Tom Evans

Nearly a year after being fired for misconduct, former Ringgold police sergeant Tom Evans has filed a lawsuit seeking to recoup damages caused by a woman he claims made false allegations that led to his dismissal.

Evans was relieved of his duties on Feb. 15, 2013, after an internal investigation conducted by his superiors determined he had broken rules by escorting an FBI agent, the agent’s girlfriend and the girlfriend’s daughter to Chattanooga, after a rowdy night out in October 2012.

Evans left his Ringgold post, failed to write a report about the incident, and likewise failed to notify his superiors or the Catoosa County 911 center of his activity.

The entire incident was classified as “a favor” in the words of Evans, who responded to a possible drunken driver call at Acoustic Café on RBC Drive in Ringgold. Evans arrived to find that the driver in question was FBI special agent Ken Hillman, head of the Northwest Georgia Crimes Against Children Task Force — a unit Evans had been working with — whose primary focus was catching online sexual predators.
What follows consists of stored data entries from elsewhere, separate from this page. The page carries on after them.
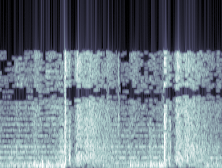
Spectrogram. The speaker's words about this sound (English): We're going to test out this made-in-China double-barreled shotgun. If anything ever is going to blow up in your face, this is it.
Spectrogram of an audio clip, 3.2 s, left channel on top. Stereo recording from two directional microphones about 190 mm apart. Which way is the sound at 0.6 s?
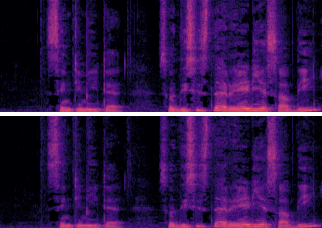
25° left (ahead or behind).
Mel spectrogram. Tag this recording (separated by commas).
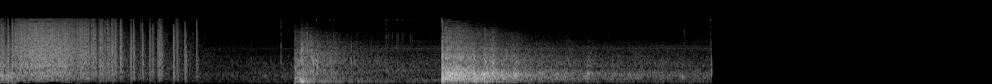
Fireworks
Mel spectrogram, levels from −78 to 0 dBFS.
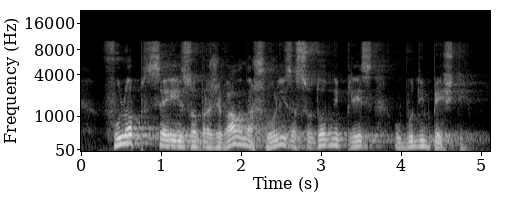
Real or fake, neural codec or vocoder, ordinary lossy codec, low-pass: fake; vocoder, 22.05 kHz, 80 mel bands, WaveNeXt; none; 9.9 kHz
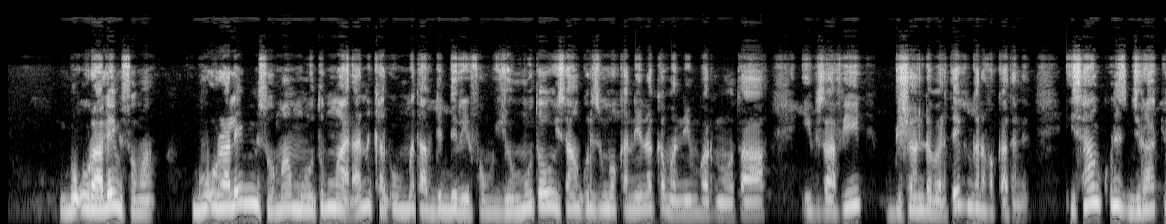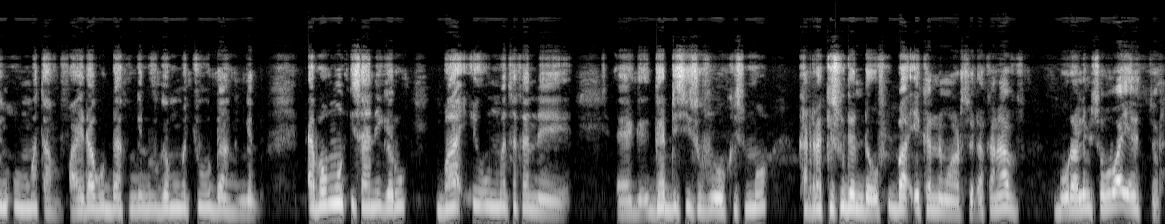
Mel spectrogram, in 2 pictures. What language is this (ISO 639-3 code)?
orm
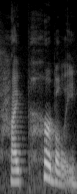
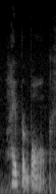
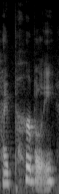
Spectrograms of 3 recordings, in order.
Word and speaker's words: hyperbole: about today is pronounced hyperbole not hyperbole please put the accent on the second syllable hyperbole and it's a gross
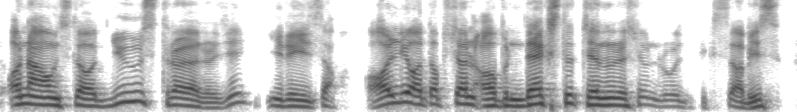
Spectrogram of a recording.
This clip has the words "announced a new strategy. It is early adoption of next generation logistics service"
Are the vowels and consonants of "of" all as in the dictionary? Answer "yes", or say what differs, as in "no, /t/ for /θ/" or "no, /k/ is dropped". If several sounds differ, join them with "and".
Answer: no, /b/ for /v/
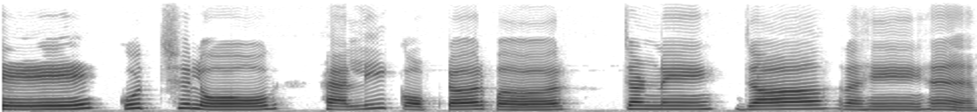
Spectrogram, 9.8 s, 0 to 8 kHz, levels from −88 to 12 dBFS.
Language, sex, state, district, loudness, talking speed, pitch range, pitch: Hindi, female, Punjab, Fazilka, -12 LUFS, 55 wpm, 210-250 Hz, 230 Hz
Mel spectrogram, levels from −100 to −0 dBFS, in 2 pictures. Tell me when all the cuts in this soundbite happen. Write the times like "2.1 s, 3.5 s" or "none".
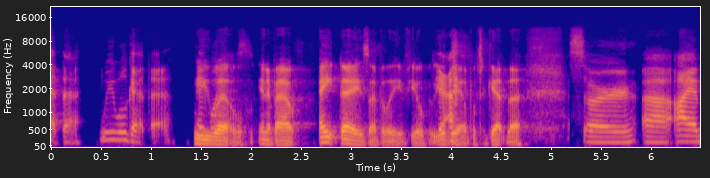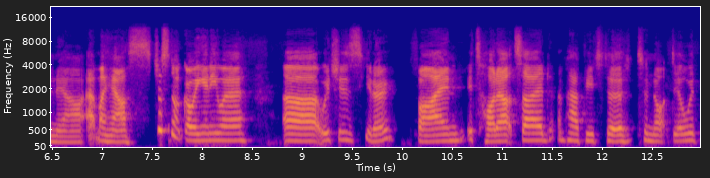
3.8 s, 5.1 s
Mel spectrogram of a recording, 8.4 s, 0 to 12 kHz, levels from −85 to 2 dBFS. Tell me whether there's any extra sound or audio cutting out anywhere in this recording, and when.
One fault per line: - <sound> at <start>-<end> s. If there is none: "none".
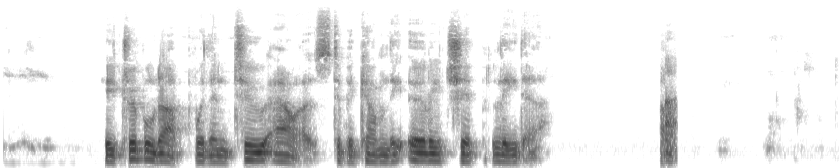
- laugh at 6.6-6.8 s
At Hillman’s request, Evans chose not to write a report about the run-in, and instead opted to chauffeur the trio to his girlfriend, Angela Russell’s, condominium.

After arriving at the condo, Evans and Russell’s daughter, Kathryn, sat out in his patrol car while her mother and Hillman were inside. That is the basis of Evans’ lawsuit, which he filed in Catoosa County Superior Court on Dec. 20.

During the investigation, Kathryn Russell told Ringgold police chief Dan Bilbrey and then-assistant chief Greg Wingo that Evans “hit on” her and made advances while the two were alone.

“If I were younger I would be all over you,” she claimed Evans told her. “If I weren’t married I would ask you out.”

She also claimed that Evans tried to coax her into removing her clothes.

During her interview with Wingo, she also alleged that Evans said, “If you take your shirt off, I’ll take you back to your car.”

Then and now, Evans vehemently denied the allegations, as evident in the suit filed by his attorney Larry Stagg.

That suit accuses Kathryn Russell of making false statements and allegations about him, which ultimately contributed to his firing.

The “false allegations are of a sexual nature and constitute slander,” the lawsuit reads. It also claims “at no time did Evans ‘hit on,’ nor did he ask or inquire in any way to see her breasts.”

The suit claims slander and defamation against Evans by Russell, and Evans has asked for a jury trial, compensation for damages and reimbursement of attorney fees.

Neither Evans’ attorney, nor Russell’s attorney Clifton M. Patty, could be reached for comment Tuesday.